Just like with the draw and text tools, this adds blue grab handles to the shape, which you can click on and drag to rotate, resize, and reposition the shape how you like it.
If you’re adding a modification to a file, such as signing a document or PDF file, then you might want to add your signature so the recipient knows you acknowledge the terms and conditions. The built-in signature tool in the markup interface lets you draw your signature with your mouse or track pad and then save it. After being saved, you can then apply it to any single file you want to send.
After being added to the file, it can be dragged and placed anywhere.
Stroke and fill options
Next on the list are the stroke and fill menus. These are the fourth, third, and second buttons to the right side of the Markup interface. The first button is the stroke weight menu, which lets you choose a stroke weight so that lines are as thick or as thin as you want them to be. Other options are also available to you, such as dotted lines, arrows, and even drawn lines.
The next menu buttons are going to be your stroke and fill color menus. Here, you can pick colors from the color palettes that will be applied to either the stroke or the fill of the shape or object you have selected.
An example of coloring a shape’s stroke and fill via this color palette menu is shown below:
The last menu in the Markup interface is the font style menu, which allows you to stylize any text you’ve typed on the file you’re currently marking up. Among the things you can stylize are:
- The type of font you’re using
- The color of the text
- The size of the text
- The style of the text (bold, italic, or underlined)
- The alignment of the text
Whenever you’re done making edits to a file you want to send, you can click on the “Done” button at the top right of the Markup interface to save your changes and fire off the email along with the edited attachment.

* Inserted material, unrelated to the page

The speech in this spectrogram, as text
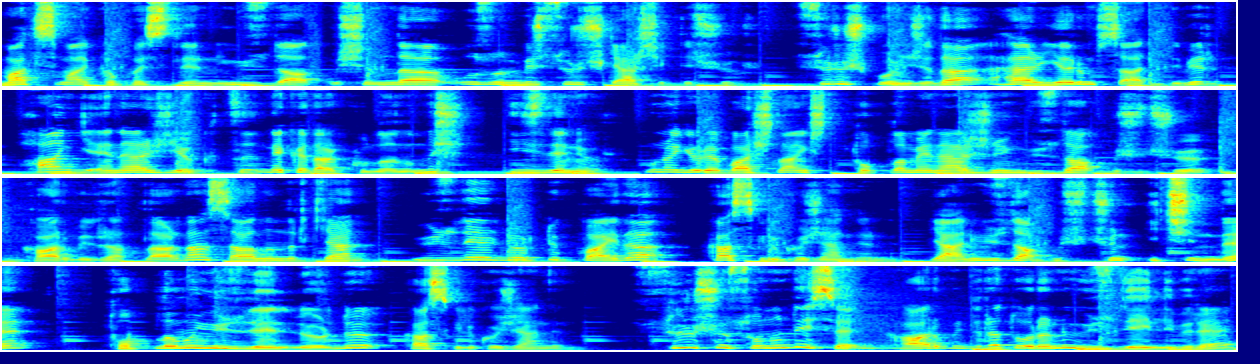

If you don’t want to save your changes, you can click on the “Cancel” button instead.
When receiving attachments
If you are the recipient of an attachment, you can still access Markup from the Mail app. Simply right click on the attachment from your Mail app and choose “Open With…” from the first menu then click “Preview” from the second menu.
This launches the attachment in the Preview app and from there, you’ll see a Markup button you can click on:
This opens the Markup interface from the Preview app, which gives you all of the same Markup options discussed earlier:
One more thing…
This is unrelated to emails, but since Markup is built into the Preview app, you can also access Markup from Preview for any supported file you have stored on your Mac whether you’re sending or receiving it in an email or not. Just right click on the file from Finder, and this will let you open it in Preview and begin editing it the exact same way:
Why you should take advantage of Markup
Markup is an incredibly useful feature that you can use to spend less time typing to try to explain something and more time drawing to point things out. With the feature being built right into OS X itself, no fancy third-party software is required. I find Markup is very useful for filling out PDF forms or pointing things out in photographs for others.
Without Markup, you would have used to need to make edits to photos with third-party photo-editing software, such as Photoshop or Pixelmator, which wouldn’t be feasible for everyone because many of these software downloads cost money.
Markup comes in handy when you want to get your point across or make edits to something in a pinch. The feature is great for putting all your words into a picture so you don’t have to write a novel to explain something.
With Markup being so easy to access throughout the iOS and OS X experience, there’s no reason to waste time using photo-editing software ever again unless it’s a complicated edit that Markup isn’t capable of. It’s useful for getting your point across in a quick manner and the recipient is going to love the ease of information sharing just as much as you’re going to love using it.
Do you use Markup on your Mac? Share in the comments.